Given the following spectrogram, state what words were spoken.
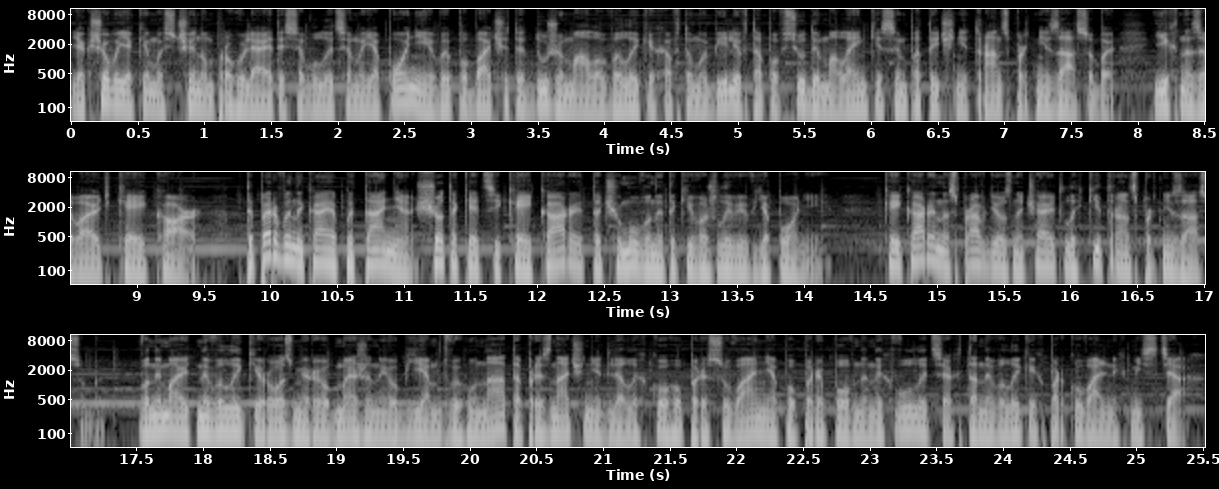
Якщо ви якимось чином прогуляєтеся вулицями Японії, ви побачите дуже мало великих автомобілів та повсюди маленькі симпатичні транспортні засоби. Їх називають K-Car. Тепер виникає питання, що таке ці K-кари та чому вони такі важливі в Японії. Кейкари насправді означають легкі транспортні засоби. Вони мають невеликі розміри, обмежений об'єм двигуна та призначені для легкого пересування по переповнених вулицях та невеликих паркувальних місцях.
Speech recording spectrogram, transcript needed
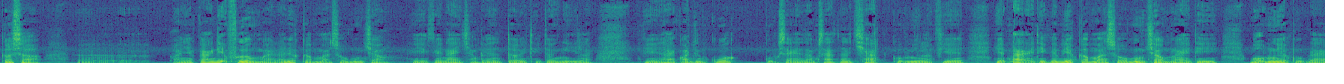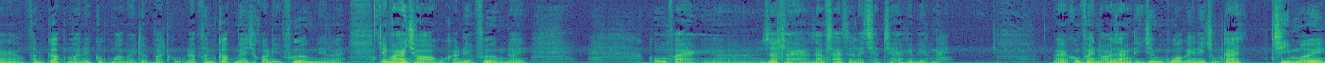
cơ sở uh, hay là các địa phương mà đã được cấp mã số vùng trồng thì cái này trong thời gian tới thì tôi nghĩ là phía hải quan Trung Quốc cũng sẽ giám sát rất là chặt, cũng như là phía hiện tại thì cái việc cấp mã số vùng trồng này thì bộ nông nghiệp cũng đã phân cấp mà đây, cục bảo vệ thực vật cũng đã phân cấp về cho các địa phương, nên là cái vai trò của các địa phương ở đây cũng phải ờ, rất là giám sát, rất là chặt chẽ cái việc này. Và cũng phải nói rằng thị trường Quốc ấy thì chúng ta chỉ mới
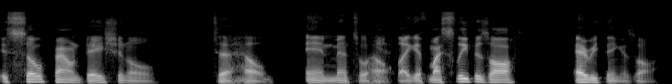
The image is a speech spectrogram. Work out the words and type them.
is so foundational to health Mhm. and mental Yeah. health. Like if my sleep is off, everything is off.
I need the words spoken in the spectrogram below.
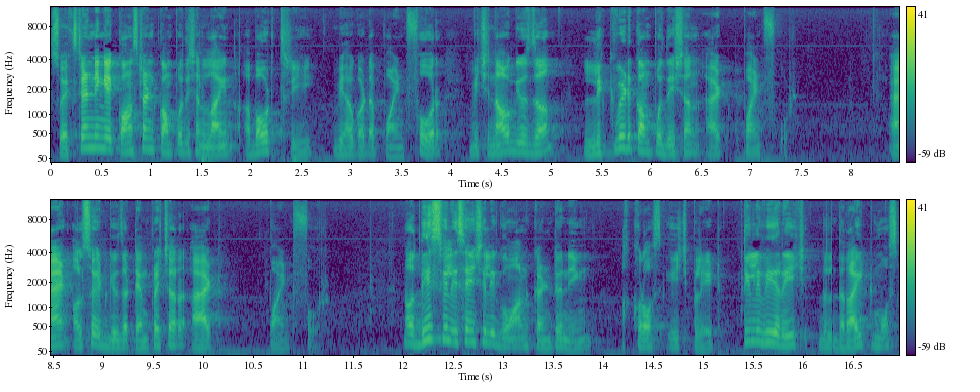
So, extending a constant composition line about 3, we have got a 0.4 which now gives the liquid composition at 0.4 and also it gives the temperature at 0.4. Now, this will essentially go on continuing across each plate till we reach the, the rightmost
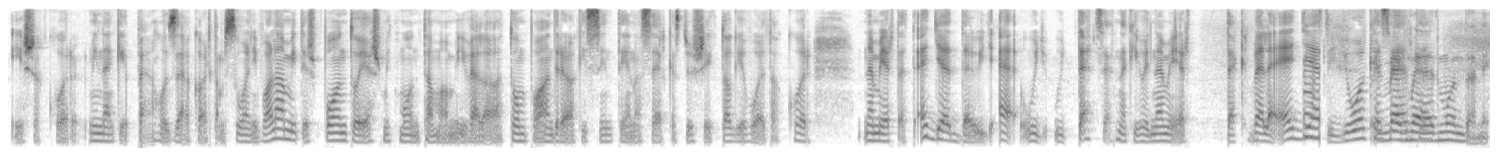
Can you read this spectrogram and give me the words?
és akkor mindenképpen hozzá akartam szólni valamit, és pont olyasmit mondtam, amivel a Tompa Andrea, aki szintén a szerkesztőség tagja volt, akkor nem értett egyet, de úgy, e, úgy, úgy tetszett neki, hogy nem értek vele egyet, így jól kezelte. Megmered mondani?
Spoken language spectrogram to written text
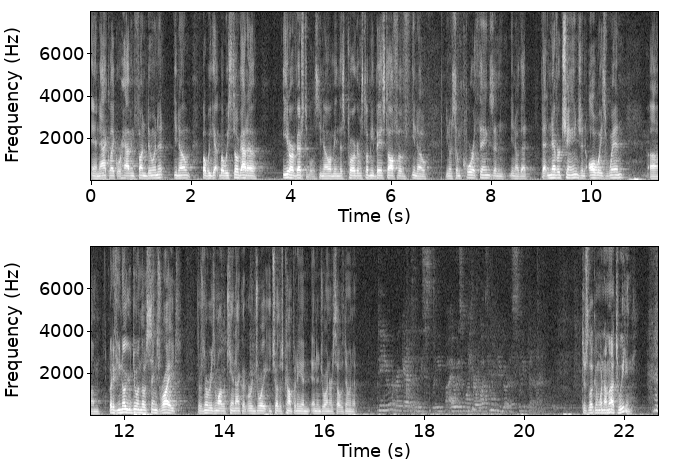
and act like we're having fun doing it, you know, but we got, but we still got to eat our vegetables, you know. I mean, this program still be based off of, you know, you know, some core things and, you know, that, that never change and always win. Um, but if you know you're doing those things right, there's no reason why we can't act like we're enjoying each other's company and, and enjoying ourselves doing it. Do you ever get any sleep? I always wonder, what time do you go to sleep at night? Just looking when I'm not tweeting. Manny,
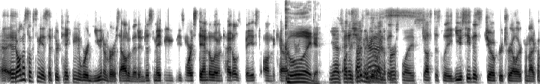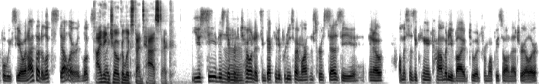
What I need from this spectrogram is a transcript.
it almost looks to me as if they're taking the word universe out of it and just making these more standalone titles based on the character. Good. Yeah, it's what And they should have been gonna doing in like the first place. Justice League. You see this Joker trailer come out a couple weeks ago, and I thought it looked stellar. It looks. I think like- Joker looks fantastic. you see this different Mm. tone. It's executive produced by Martin Scorsese. You know, almost has a King of Comedy vibe to it from what we saw in that trailer.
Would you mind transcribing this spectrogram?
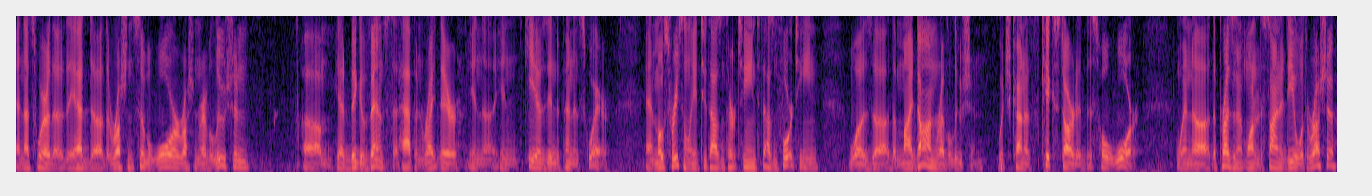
And that's where the, they had the Russian Civil War, Russian Revolution. Um, you had big events that happened right there in, uh, in Kiev's Independence Square. And most recently, in 2013, 2014, was uh, the Maidan Revolution, which kind of kick-started this whole war when uh, the president wanted to sign a deal with Russia,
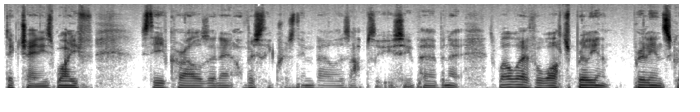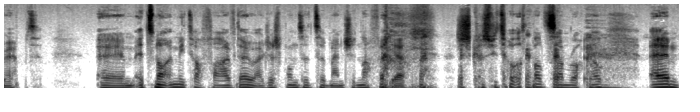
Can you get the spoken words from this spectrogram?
Dick Cheney's wife. Steve Carell's in it. Obviously, Christian Bale is absolutely superb in it. It's well worth a watch. Brilliant, brilliant script. Um, it's not in my top five though. I just wanted to mention that film Yeah. just because we talked about Sam Rockwell. Um,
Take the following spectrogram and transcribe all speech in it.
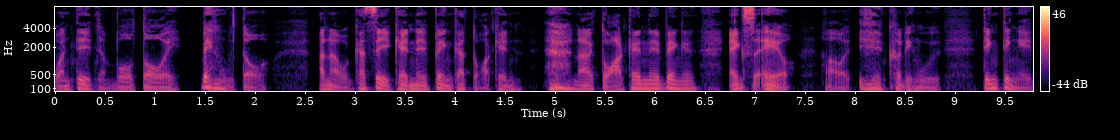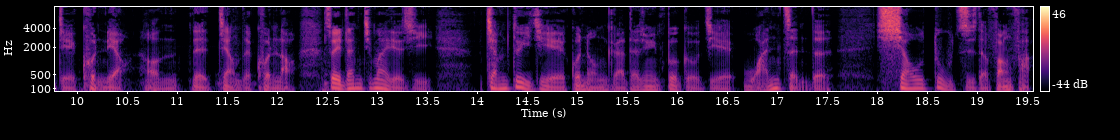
原底的无多诶，变有多。啊，那我较细间呢变较大间，那大间呢变个 XL，好，也可能有顶顶的这困扰，好，的这样的困扰，所以咱即卖就是。针对这滚龙给大家报告这完整的消肚子的方法，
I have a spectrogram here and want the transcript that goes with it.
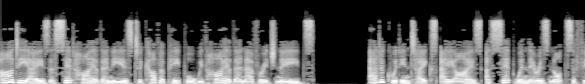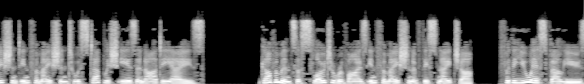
RDAs are set higher than EAs to cover people with higher than average needs. Adequate intakes AIs are set when there is not sufficient information to establish EAs and RDAs. Governments are slow to revise information of this nature. For the U.S. values,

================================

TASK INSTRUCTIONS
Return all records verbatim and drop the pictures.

SOLUTION
Given the following spectrogram, state what words were spoken.
Якщо ви якимось чином прогуляєтеся вулицями Японії, ви побачите дуже мало великих автомобілів та повсюди маленькі симпатичні транспортні засоби. Їх називають K-Car. Тепер виникає питання, що таке ці K-кари та чому вони такі важливі в Японії. Кейкари насправді означають легкі транспортні засоби. Вони мають невеликі розміри, обмежений об'єм двигуна та призначені для легкого пересування по переповнених вулицях та невеликих паркувальних місцях.
Speech recording spectrogram, transcript needed
cơ sở uh, hay là các địa phương mà đã được cấp mã số vùng trồng thì cái này trong thời gian tới thì tôi nghĩ là phía hải quan Trung Quốc cũng sẽ giám sát rất là chặt, cũng như là phía hiện tại thì cái việc cấp mã số vùng trồng này thì bộ nông nghiệp cũng đã phân cấp mà đây, cục bảo vệ thực vật cũng đã phân cấp về cho các địa phương, nên là cái vai trò của các địa phương ở đây cũng phải ờ, rất là giám sát, rất là chặt chẽ cái việc này. Và cũng phải nói rằng thị trường Quốc ấy thì chúng ta chỉ mới
The image is a speech spectrogram. Work out the words and type them.
is so foundational to health Mhm. and mental Yeah. health. Like if my sleep is off, everything is off.
I need the words spoken in the spectrogram below.
So, extending a constant composition line about 3, we have got a 0.4 which now gives the liquid composition at 0.4 and also it gives the temperature at 0.4. Now, this will essentially go on continuing across each plate till we reach the, the rightmost
Can you read this spectrogram and give me the words?
és akkor mindenképpen hozzá akartam szólni valamit, és pont olyasmit mondtam, amivel a Tompa Andrea, aki szintén a szerkesztőség tagja volt, akkor nem értett egyet, de úgy, e, úgy, úgy tetszett neki, hogy nem értek vele egyet, így jól kezelte. Megmered mondani?
Spoken language spectrogram to written text
and act like we're having fun doing it, you know, but we got, but we still got to eat our vegetables, you know. I mean, this program still be based off of, you know, you know, some core things and, you know, that, that never change and always win. Um, but if you know you're doing those things right, there's no reason why we can't act like we're enjoying each other's company and, and enjoying ourselves doing it. Do you ever get any sleep? I always wonder, what time do you go to sleep at night? Just looking when I'm not tweeting. Manny,
What I need from this spectrogram is a transcript.
it almost looks to me as if they're taking the word universe out of it and just making these more standalone titles based on the character. Good. Yeah, it's what And they should have been gonna doing in like the first place. Justice League. You see this Joker trailer come out a couple weeks ago, and I thought it looked stellar. It looks. I think like- Joker looks fantastic. you see this different Mm. tone. It's executive produced by Martin Scorsese. You know, almost has a King of Comedy vibe to it from what we saw in that trailer.
Would you mind transcribing this spectrogram?
And that's where the, they had the Russian Civil War, Russian Revolution. Um, you had big events that happened right there in, uh, in Kiev's Independence Square. And most recently, in 2013, 2014, was uh, the Maidan Revolution, which kind of kick-started this whole war when uh, the president wanted to sign a deal with Russia,
Can you get the spoken words from this spectrogram?
Dick Cheney's wife. Steve Carell's in it. Obviously, Christian Bale is absolutely superb in it. It's well worth a watch. Brilliant, brilliant script. Um, it's not in my top five though. I just wanted to mention that film Yeah. just because we talked about Sam Rockwell. Um,
Take the following spectrogram and transcribe all speech in it.
原底的无多诶，变有多。啊，那我较细间呢变较大间，那大间呢变个 XL，好，也可能有顶顶的这困扰，好，的这样的困扰，所以咱即卖就是。针对这滚龙给大家报告这完整的消肚子的方法，
I have a spectrogram here and want the transcript that goes with it.
RDAs are set higher than EAs to cover people with higher than average needs. Adequate intakes AIs are set when there is not sufficient information to establish EAs and RDAs. Governments are slow to revise information of this nature. For the U.S. values,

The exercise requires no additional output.